If there is one American watch maker that deserves the term "iconic" attached to its name it is arguably Elgin. This great company made over 50 million pocket and wristwatches during the 100 years it was in business. Elgin never made the finest American watches nor the worst ones either. It delivered a solid product from its B. W. Raymond railroad models to its 7 jewel entry level pieces.
And if there was ever a "typical" Elgin movement it was this 16S Grade 313. Elgin made 524,000 of the Grade 313s between 1903 and 1935 - serving countless happy Elgin owners over a 32 year period and longer. The 16S size 3/4 plate model was made in various jewel configurations and this one has 15 - a very nice watch in 1910. It's in a lovely gold filled half hunter case with a hinged back and dust cover. Looking at the dial you can see the modern branding emerging for Elgin - no more "Elgin National Watch Company" or Art Nouveau script lettering - just "Elgin." Arabic numerals and a minute dial printed in red complete the picture.
This is one of the real prizes in my collection thanks to its well preserved case and excellent performance. When I purchased it about 10 years ago, my friend the watchmaker told me he could make it run OK but to be like new it really should have a new pallet assembly.
"Well is that easy to get?"
"No I don't think so. I have a fine looking Waltham RR grade here I don't think I can fix. The owner hasn't been able to source a new pallet either and he's been looking for a donor watch for months."
So I was tasked with finding a tiny pallet fork:
  • for a watch that was 94 years old.
  • for a model that hadn't been made in 70 years.
  • from a company that had been out of business for 40 years and probably hadn't made the part in 60 years.

Not exactly like getting a replacement part for your 2824-2 auto. However two things helped me:
  • The Internet. I was able to find an online watch parts supply company that still had a list of Elgin parts.
  • The middle class movement. The fact that Elgin made so may of these 16S Grade 313s meant they made a ton of replacement parts. The pallet assembly was a simple single roller type used in many of Elgin's 16S movements. Unlike the Waltham RR watch which had a sophisticated double roller pallet lever, my Elgin was almost pathetically commonplace.
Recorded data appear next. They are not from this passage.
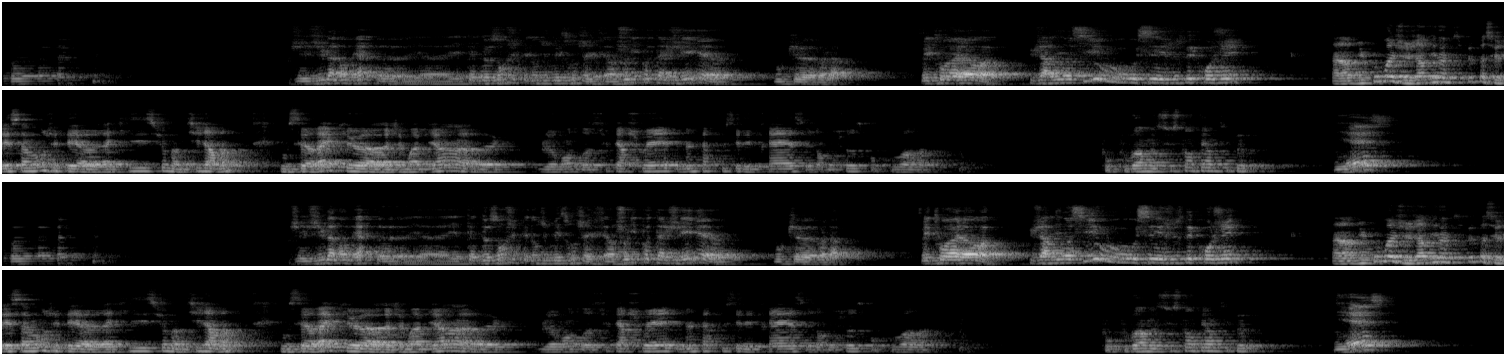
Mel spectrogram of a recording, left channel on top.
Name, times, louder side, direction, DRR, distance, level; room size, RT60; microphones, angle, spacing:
voice 1, 0.1-0.6 2.9-7.2 7.7-8.4 9.2-9.9 10.3-12.3 28.3-28.8, right 2 dB, 50° right, -9 dB, 2.7 m, -29 dB
voice 2, 13.3-20.0 20.4-23.6 23.9-24.3 26.0-27.5, equal, 20° left, 0 dB, 1.9 m, -31 dB
17.5 x 10.5 x 3.4 m, 1.0 s
head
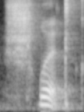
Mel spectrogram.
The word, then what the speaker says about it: Schlitt: Try to say her name. Schlitt. I like easy. it. Schlitz Malt Liquor.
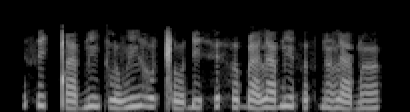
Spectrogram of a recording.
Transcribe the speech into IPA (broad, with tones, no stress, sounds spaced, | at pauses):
θ i˦˥ ǃ æ˨ ɓ ĩ˦˨ k l ʊ˨ β ĩ˦˥ ɣ ʊ˦˥ ǁ ʊ˨˩˦ ɗ i˨ h ɪ˦˥ h ə˨˥ ɓ æ˨˩˦ l æ˨˥ ɓ ĩ˦˨ θ ə˨˩˦ θ ɗ ə̃˨˩˦ l æ˨ ɓ ə̃˦˥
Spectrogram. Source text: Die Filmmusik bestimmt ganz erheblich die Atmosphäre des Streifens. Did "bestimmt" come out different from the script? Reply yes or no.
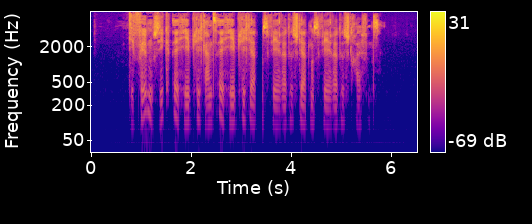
yes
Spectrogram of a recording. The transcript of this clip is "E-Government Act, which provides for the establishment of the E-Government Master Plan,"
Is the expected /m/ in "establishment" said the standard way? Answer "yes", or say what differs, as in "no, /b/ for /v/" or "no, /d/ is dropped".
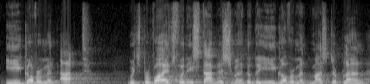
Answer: yes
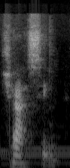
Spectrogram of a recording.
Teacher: The last S is silent. So it's pronounced chassis. And chassis, if you pronounce the S, then it's plural.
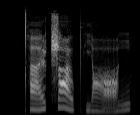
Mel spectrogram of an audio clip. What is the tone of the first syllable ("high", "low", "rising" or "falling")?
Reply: rising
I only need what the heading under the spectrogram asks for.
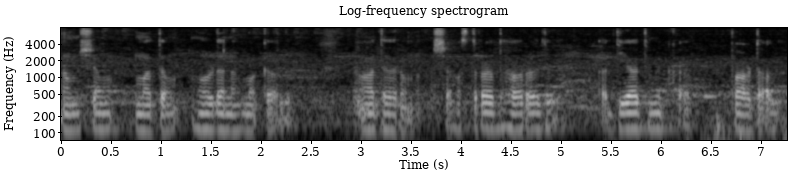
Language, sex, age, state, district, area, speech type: Telugu, male, 18-30, Telangana, Medak, rural, spontaneous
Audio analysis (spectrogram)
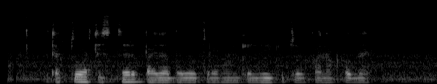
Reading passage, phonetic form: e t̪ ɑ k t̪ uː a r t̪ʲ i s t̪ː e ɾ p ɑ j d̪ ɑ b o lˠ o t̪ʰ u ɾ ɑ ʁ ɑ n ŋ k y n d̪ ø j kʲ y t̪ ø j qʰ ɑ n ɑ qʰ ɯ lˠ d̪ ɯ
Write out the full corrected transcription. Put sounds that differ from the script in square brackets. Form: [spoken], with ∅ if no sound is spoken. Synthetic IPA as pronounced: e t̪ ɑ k t̪ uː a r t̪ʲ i s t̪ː e ɾ p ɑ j d̪ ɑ b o lˠ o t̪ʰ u ɾ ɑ ʁ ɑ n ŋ k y n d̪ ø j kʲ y t̪ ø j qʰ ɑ n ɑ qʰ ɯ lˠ d̪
To make a long story short, I got the pallet assembly, my watchmaker fitted it, and the watch looks and runs like new today. The company I got the pallet fork from is no longer in business so I take it very easy winding and running this ancient Elgin.